====== DATA TO EXAMINE ======
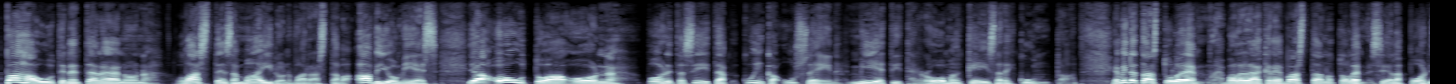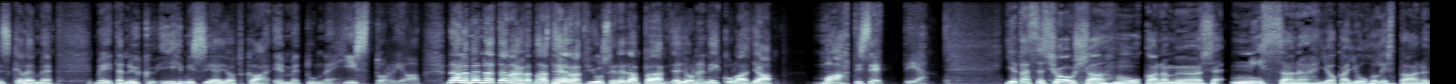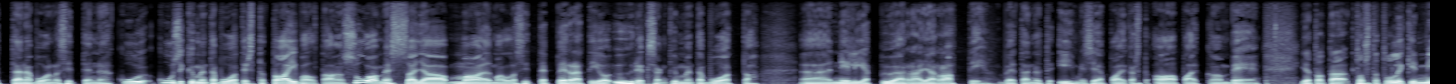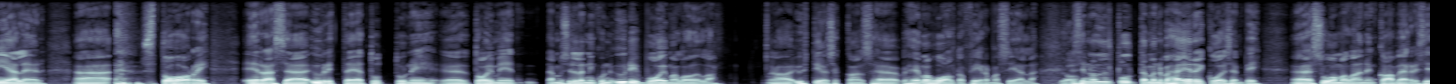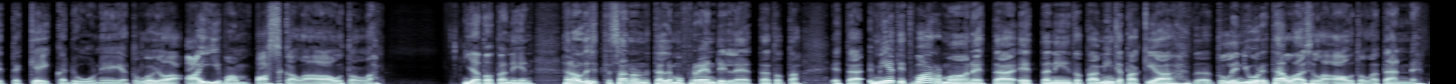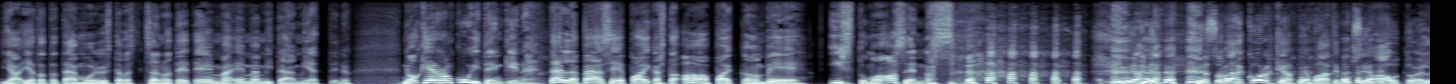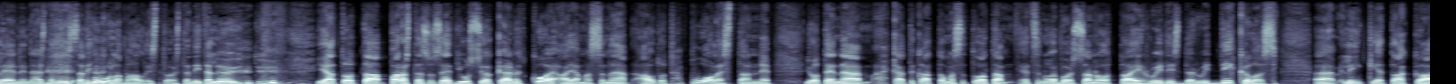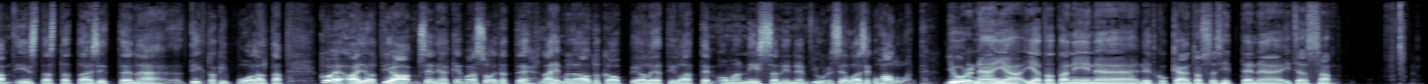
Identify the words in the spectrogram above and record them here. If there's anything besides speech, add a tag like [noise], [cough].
Paha uutinen tänään on lastensa maidon varastava aviomies, ja outoa on pohdinta siitä, kuinka usein mietit Rooman keisarikuntaa. Ja mitä taas tulee valelääkärien vastaanotolle, siellä pohdiskelemme meitä nykyihmisiä, jotka emme tunne historiaa. Näillä mennään tänään, hyvät naiset herrat, Jussi Redänpää ja Jone Nikula ja mahtisettiä. Ja tässä showssa mukana myös Nissan, joka juhlistaa nyt tänä vuonna sitten 60-vuotista taivaltaan Suomessa ja maailmalla sitten peräti jo 90 vuotta ää, neljä pyörää ja ratti vetänyt ihmisiä paikasta A paikkaan B. Ja tuosta tota, tulikin mieleen ää, story, eräs ää, yrittäjä tuttuni ää, toimii tämmöisillä niin kuin ydinvoimaloilla – ää, yhtiönsä kanssa. He, heillä on huoltofirma siellä. Joo. Ja siinä oli tullut tämmöinen vähän erikoisempi ää, suomalainen kaveri sitten keikkaduuniin ja tullut jollain aivan paskalla autolla ja tota niin, hän oli sitten sanonut tälle mun friendille, että, tota, että mietit varmaan, että, että niin, tota, minkä takia tulin juuri tällaisella autolla tänne. Ja, ja tota, tämä mun ystävä sanoi, että et, en, mä, en mä mitään miettinyt. No kerron kuitenkin. Tällä pääsee paikasta A paikkaan B istuma-asennossa. [laughs] ja, ja, jos on vähän korkeampia vaatimuksia autoilleen, niin näistä Nissanin juhlamallistoista niitä löytyy. Ja tota, parasta on se, että Jussi on käynyt koeajamassa nämä autot puolestanne, joten äh, käytte katsomassa tuolta, että se noin voi sanoa, tai Read is the Ridiculous äh, linkkiä takaa Instasta tai sitten äh, TikTokin puolelta koeajot, ja sen jälkeen vaan soitatte lähimmälle autokauppialle ja tilaatte oman Nissaninne juuri sellaisen kuin haluatte. Juuri näin, ja, ja tota niin, äh, nyt kun käyn tuossa sitten äh, itse asiassa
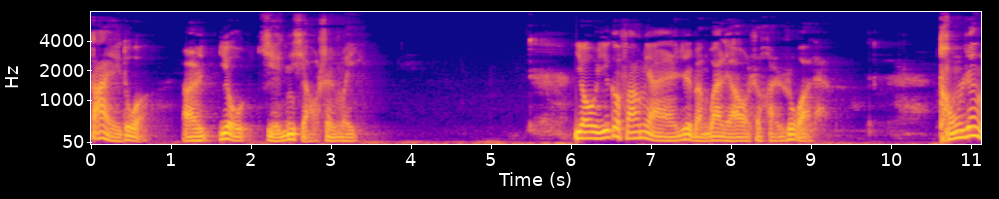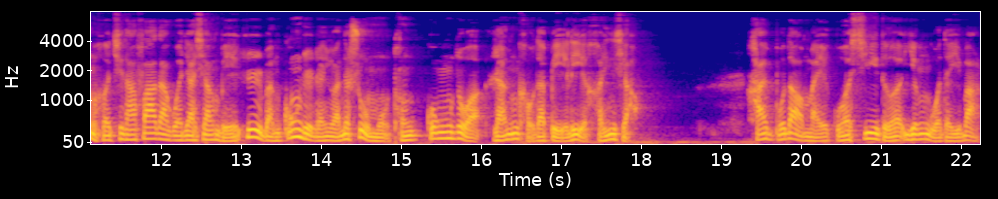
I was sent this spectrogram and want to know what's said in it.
怠惰而又谨小慎微。有一个方面，日本官僚是很弱的。同任何其他发达国家相比，日本公职人员的数目同工作人口的比例很小，还不到美国、西德、英国的一半。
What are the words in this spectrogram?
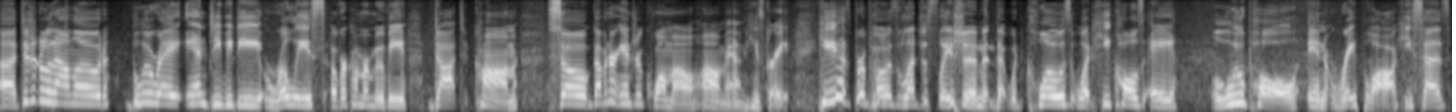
Uh, digital download, Blu ray, and DVD release, overcomermovie.com. So, Governor Andrew Cuomo, oh man, he's great. He has proposed legislation that would close what he calls a loophole in rape law. He says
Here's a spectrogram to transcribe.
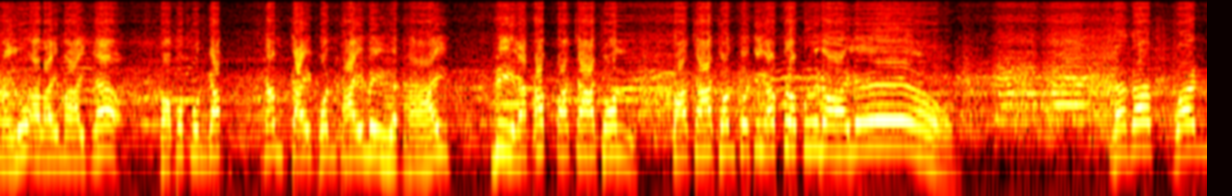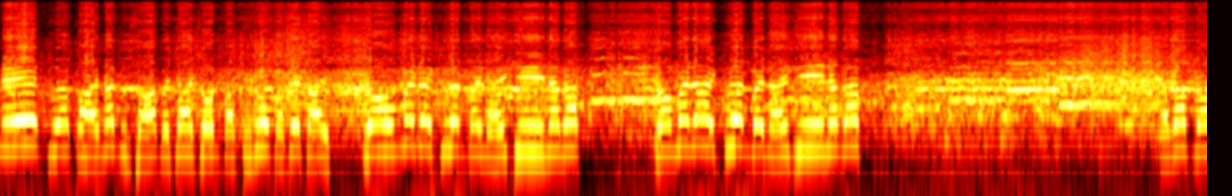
ไม่รู้อะไรมาอีกแล้ว ขอบพระคุณครับ น้ำใจคนไทยไม่เหือดหาย นี่แหละครับประชาชน ประชาชนตัวจริงเอาปรบมือหน่อยเร็วนะครับวันนี้เครือข่ายนักศึกษาประชาชนปฏิรูปประเทศไทย เราไม่ได้เคลื่อนไปไหนทีนะครับ เราไม่ได้เคลื่อนไปไหนทีนะครับ นะครับเรา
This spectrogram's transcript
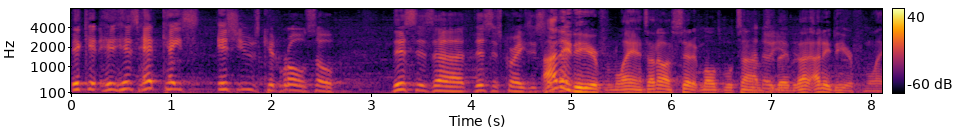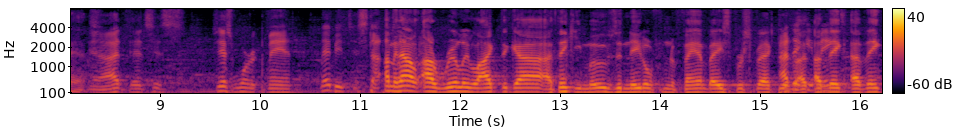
it can, his head case issues can roll. So this is uh this is crazy. So I need to hear from Lance. I know I've said it multiple times today, but I, I need to hear from Lance. Yeah, I, it's just just work, man. Maybe just stop. I mean, I, I really like the guy. I think he moves the needle from the fan base perspective. I think he I, think I think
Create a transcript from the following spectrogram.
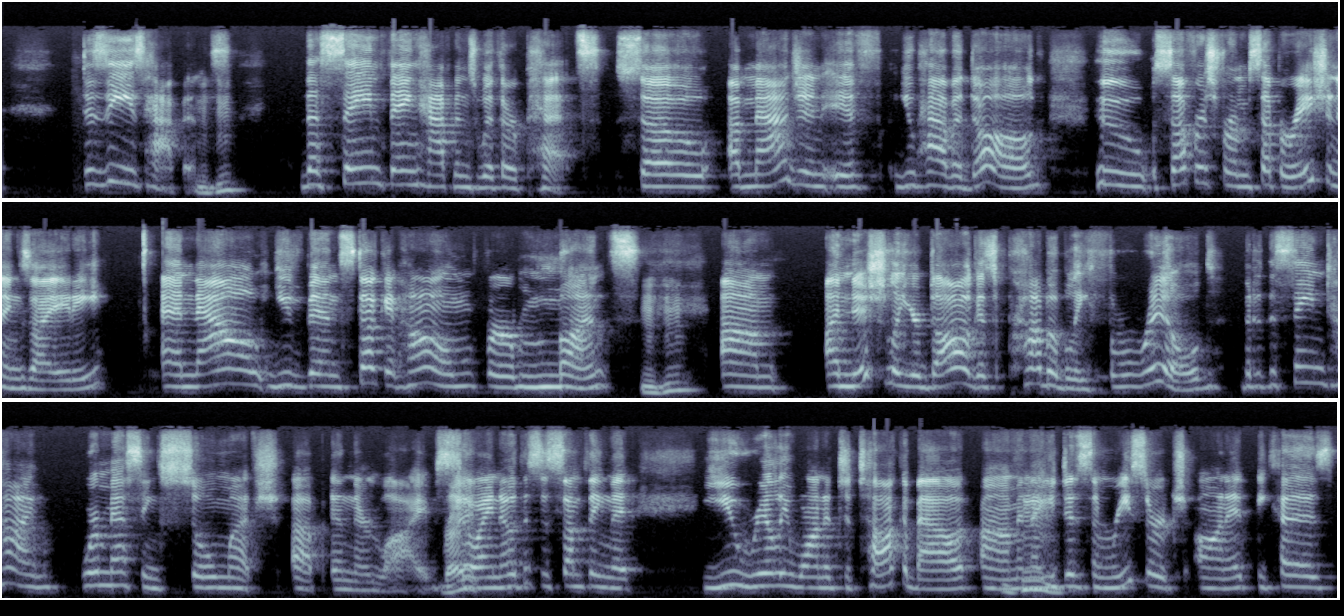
disease happens. Mhm. The same thing happens with our pets. So imagine if you have a dog who suffers from separation anxiety and now you've been stuck at home for months. Hmm um, initially your dog is probably thrilled, but at the same time, we're messing so much up in their lives. So I know this is something that you really wanted to talk about um, and that you did some research on it because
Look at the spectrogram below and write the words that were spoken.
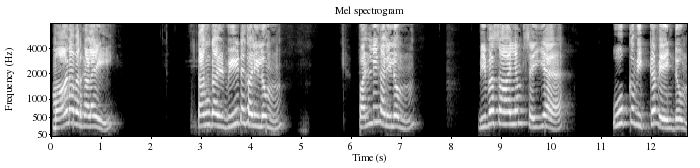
மாணவர்களை தங்கள் வீடுகளிலும் பள்ளிகளிலும் விவசாயம் செய்ய ஊக்குவிக்க வேண்டும்.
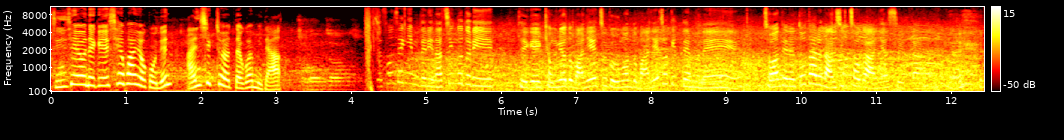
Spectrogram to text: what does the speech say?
진세연에게 세화여고는 안식처였다고 합니다. 선생님들이나 친구들이 되게 격려도 많이 해주고 응원도 많이 해줬기 때문에 저한테는 또 다른 안식처가 아니었을까. 네.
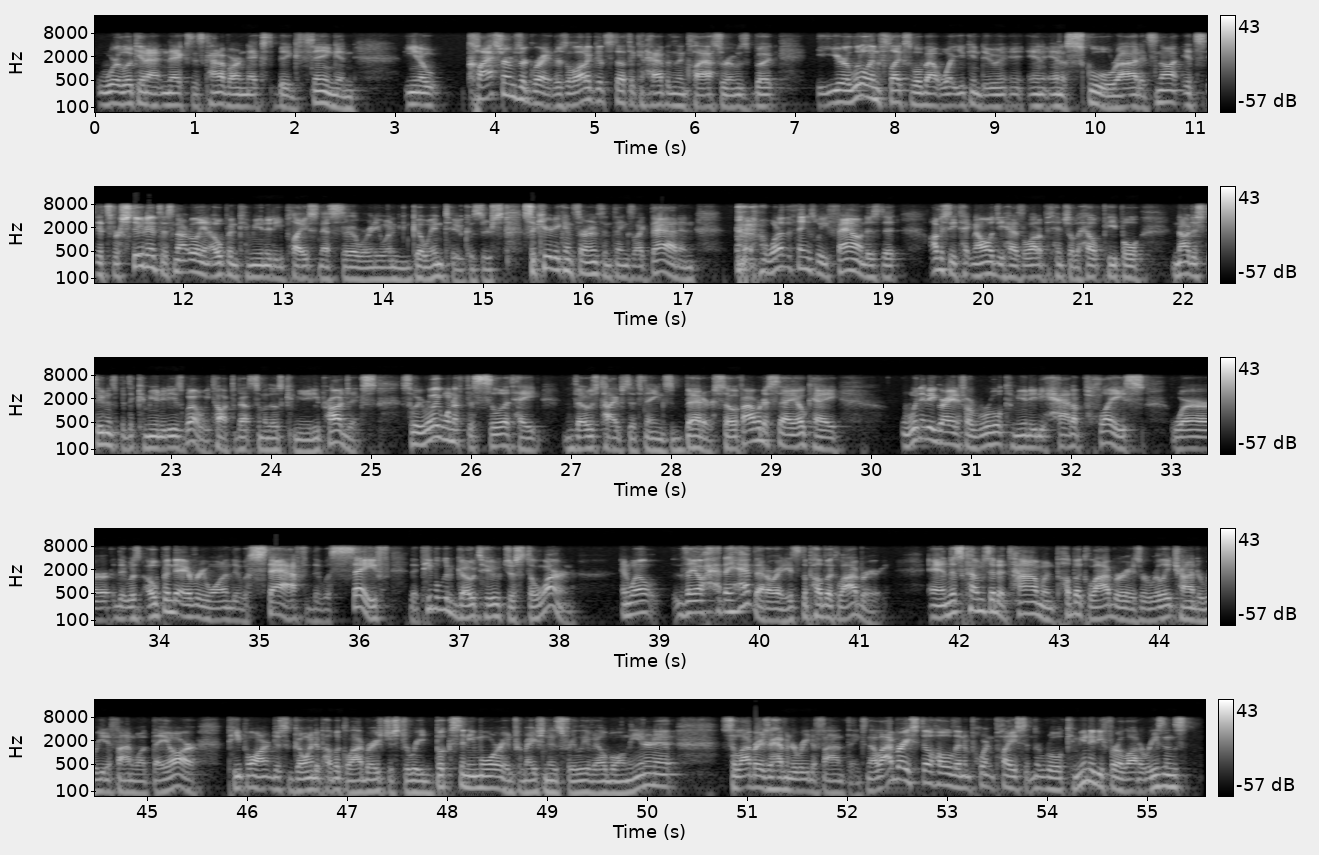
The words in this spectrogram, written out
we're looking at next is kind of our next big thing. And, you know, classrooms are great. There's a lot of good stuff that can happen in classrooms, but you're a little inflexible about what you can do in, in, in, a school, right? It's not it's it's for students. It's not really an open community place necessarily where anyone can go into because there's security concerns and things like that. And one of the things we found is that obviously technology has a lot of potential to help people, not just students, but the community as well. We talked about some of those community projects. So we really want to facilitate those types of things better. So if I were to say, okay, wouldn't it be great if a rural community had a place where that was open to everyone, that was staffed, that was safe, that people could go to just to learn? And well, they have, they have that already. It's the public library. And this comes at a time when public libraries are really trying to redefine what they are. People aren't just going to public libraries just to read books anymore. Information is freely available on the internet. So libraries are having to redefine things. Now, libraries still hold an important place in the rural community for a lot of reasons.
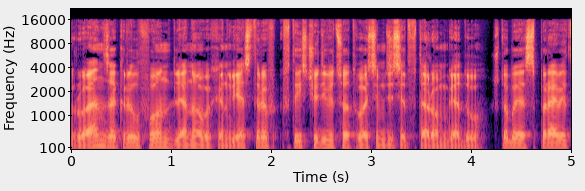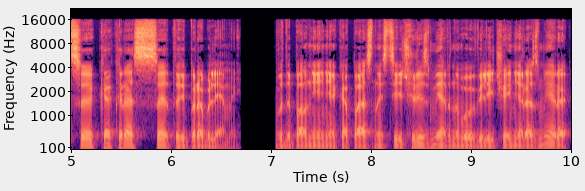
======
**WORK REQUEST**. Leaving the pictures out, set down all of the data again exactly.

**RESULT OF THE EXERCISE**.
Identify the words in the spectrogram above and record them here. If there's anything besides speech, add a tag like [noise], [cough].
Paha uutinen tänään on lastensa maidon varastava aviomies, ja outoa on pohdinta siitä, kuinka usein mietit Rooman keisarikuntaa. Ja mitä taas tulee valelääkärien vastaanotolle, siellä pohdiskelemme meitä nykyihmisiä, jotka emme tunne historiaa. Näillä mennään tänään, hyvät naiset herrat, Jussi Redänpää ja Jone Nikula ja mahtisettiä. Ja tässä showssa mukana myös Nissan, joka juhlistaa nyt tänä vuonna sitten 60-vuotista taivaltaan Suomessa ja maailmalla sitten peräti jo 90 vuotta ää, neljä pyörää ja ratti vetänyt ihmisiä paikasta A paikkaan B. Ja tuosta tota, tulikin mieleen ää, story, eräs ää, yrittäjä tuttuni ää, toimii tämmöisillä niin kuin ydinvoimaloilla – ää, yhtiönsä kanssa. He, heillä on huoltofirma siellä. Joo. Ja siinä oli tullut tämmöinen vähän erikoisempi ää, suomalainen kaveri sitten keikkaduuniin ja tullut jollain aivan paskalla autolla ja tota niin, hän oli sitten sanonut tälle mun friendille, että, tota, että mietit varmaan, että, että niin, tota, minkä takia tulin juuri tällaisella autolla tänne. Ja, ja tota, tämä mun ystävä sanoi, että et, en, mä, en mä mitään miettinyt. No kerron kuitenkin. Tällä pääsee paikasta A paikkaan B istuma-asennossa. [laughs] ja, ja, jos on vähän korkeampia vaatimuksia autoilleen, niin näistä Nissanin juhlamallistoista niitä löytyy. Ja tota, parasta on se, että Jussi on käynyt koeajamassa nämä autot puolestanne, joten äh, käytte katsomassa tuolta, että se noin voi sanoa, tai Read is the Ridiculous äh, linkkiä takaa Instasta tai sitten äh, TikTokin puolelta koeajot, ja sen jälkeen vaan soitatte lähimmälle autokauppialle ja tilaatte oman Nissaninne juuri sellaisen kuin haluatte. Juuri näin, ja, ja tota niin, äh, nyt kun käyn tuossa sitten äh, itse asiassa
I was sent this spectrogram and want to know what's said in it.
怠惰而又谨小慎微。有一个方面，日本官僚是很弱的。同任何其他发达国家相比，日本公职人员的数目同工作人口的比例很小，还不到美国、西德、英国的一半。
What are the words in this spectrogram?
Uh, digital download, Blu ray, and DVD release, overcomermovie.com. So, Governor Andrew Cuomo, oh man, he's great. He has proposed legislation that would close what he calls a loophole in rape law. He says
Here's a spectrogram to transcribe.
ไม่รู้อะไรมาอีกแล้ว ขอบพระคุณครับ น้ำใจคนไทยไม่เหือดหาย นี่แหละครับประชาชน ประชาชนตัวจริงเอาปรบมือหน่อยเร็วนะครับวันนี้เครือข่ายนักศึกษาประชาชนปฏิรูปประเทศไทย เราไม่ได้เคลื่อนไปไหนทีนะครับ เราไม่ได้เคลื่อนไปไหนทีนะครับ นะครับเรา
This spectrogram's transcript
it can, his head case issues can roll. So this is uh this is crazy. So I need to hear from Lance. I know I've said it multiple times today, but I, I need to hear from Lance. Yeah, I, it's just just work, man. Maybe just stop. I mean, I, I really like the guy. I think he moves the needle from the fan base perspective. I think he I, think I think
Create a transcript from the following spectrogram.
disease happens. Mhm. The same thing happens with our pets. So imagine if you have a dog who suffers from separation anxiety and now you've been stuck at home for months. Hmm um, initially your dog is probably thrilled, but at the same time, we're messing so much up in their lives. So I know this is something that you really wanted to talk about um, and that you did some research on it because
Look at the spectrogram below and write the words that were spoken.
மாணவர்களை தங்கள் வீடுகளிலும் பள்ளிகளிலும் விவசாயம் செய்ய ஊக்குவிக்க வேண்டும்.
Spectrogram to text: what does the speech say?
진세연에게 세화여고는 안식처였다고 합니다. 선생님들이나 친구들이 되게 격려도 많이 해주고 응원도 많이 해줬기 때문에 저한테는 또 다른 안식처가 아니었을까. 네.
The words in this spectrogram, written out
we're looking at next is kind of our next big thing. And, you know, classrooms are great. There's a lot of good stuff that can happen in classrooms, but you're a little inflexible about what you can do in, in, in, a school, right? It's not it's it's for students. It's not really an open community place necessarily where anyone can go into because there's security concerns and things like that. And one of the things we found is that obviously technology has a lot of potential to help people, not just students, but the community as well. We talked about some of those community projects. So we really want to facilitate those types of things better. So if I were to say, okay, wouldn't it be great if a rural community had a place where that was open to everyone, that was staffed, that was safe, that people could go to just to learn? And well, they have, they have that already. It's the public library. And this comes at a time when public libraries are really trying to redefine what they are. People aren't just going to public libraries just to read books anymore. Information is freely available on the internet. So libraries are having to redefine things. Now, libraries still hold an important place in the rural community for a lot of reasons.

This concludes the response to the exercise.